Every theme park in Southern California must accept the fact that they will always play catch-up to Disneyland. The Happiest Place on Earth has a hammerlock on the market out here, with everyone else vying for second place. Universal Studios, which earned its spurs by establishing a unique identity separate from other parks, struggles with issues of size and relevance. It needs to add new, more exciting attractions, but has very little space to do so. It has responded by betting big on 3D: virtual attractions that don’t take up a lot of territory. It’s proven a reliable formula, and when it works provides perhaps the most efficient outlet for 3D technology.

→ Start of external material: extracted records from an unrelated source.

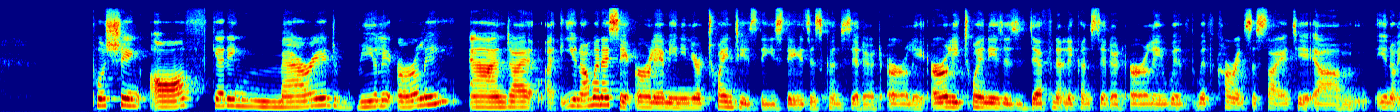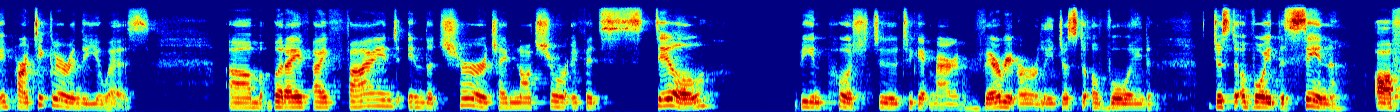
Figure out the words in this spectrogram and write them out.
pushing off getting married really early. And I, you know, when I say early, I mean in your 20s these days is considered early. Early 20s is definitely considered early with, with current society, um, you know, in particular in the US. Um, but I, I find in the church, I'm not sure if it's still being pushed to to get married very early just to avoid just to avoid the sin of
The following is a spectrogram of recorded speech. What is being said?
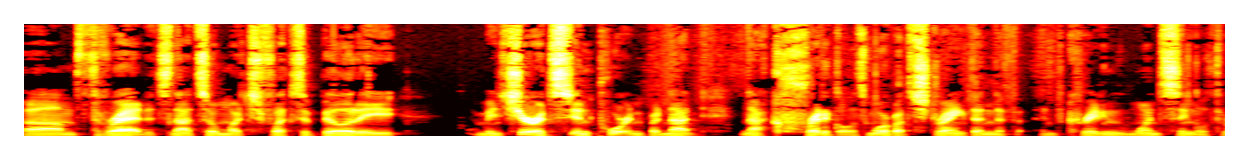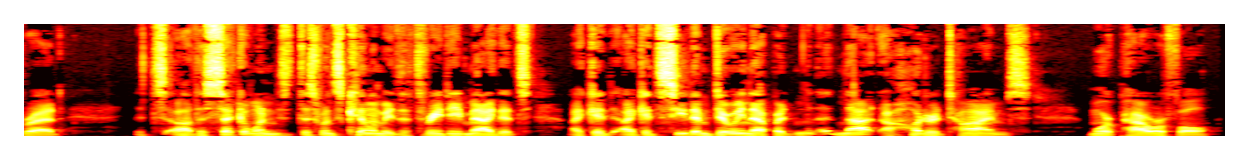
um, thread. It's not so much flexibility. I mean, sure, it's important, but not not critical. It's more about strength and the, and creating one single thread. It's uh, the second one. This one's killing me. The 3D magnets. I could I could see them doing that, but n- not a hundred times more powerful.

Their new Transformers ride makes the “shock and awe” potential of 3D manifest in a frankly terrific way. Set in the live action Michael Bay universe, it deftly dispenses with all of the superfluous baggage required for a motion picture and simply mainlines the adrenaline straight into our veins. In a lot of ways, it’s an infinitely more enjoyable experience than sitting through one of Bay’s relentless movies. More importantly, no other park in town has quite replicated it.
Guests enter a tram car that seats about twelve people, intended to be the “driver’s seat” of a heroic Autobot. The Decepticons are after the Allspark again and engage in a running battle with you and the other Autobots to get it. Basically, we play Shia LeBeouf in the midst of a typically Bay-esque action sequence. The car moves between a combination of practical elements and 3D screens to give the impression of zipping through streets, fighting across construction sites and helping Optimus Prime slug it out with Megatron.
It works incredibly well. Universal has designed the cars so that every seat provides an excellent view and the immersive nature of the ride means that everyone gets a good look at the effects. It also captures the best parts of the Bay movies, along with cleaner fight scenes and an effective means of combining the 3D images with practical effects like lighting and steam. The Universal staff members on hand all get into the spirit of things – dressed in fatigues and saluting visitors as “freedom fighters” helping to save the planet. The only downside is the comparatively short length, which might not justify the lengthy waits in line required to get there. (The line itself contains a lot of fun elements however: videos of an impending Decepticon attack and panicky officials informing us that we’re “the planet’s only hope.”)
The ride officially kicks off this May, providing what Unviersal hopes will be a big boost in ticket sales. It still can’t put them in the same league as Disneyland, but along with the parks other a-list attractions (such as Terminator 3-D) ensures that customers won’t leave the park disappointed. With the bloom off the 3D rose in theaters, the ride shows us where the technology can do the most good: stripped of its dramatic conceits and delivering a little slight of hand to put us face-first in a great experience. Well-played Universal. The films could have used a little more of your magic.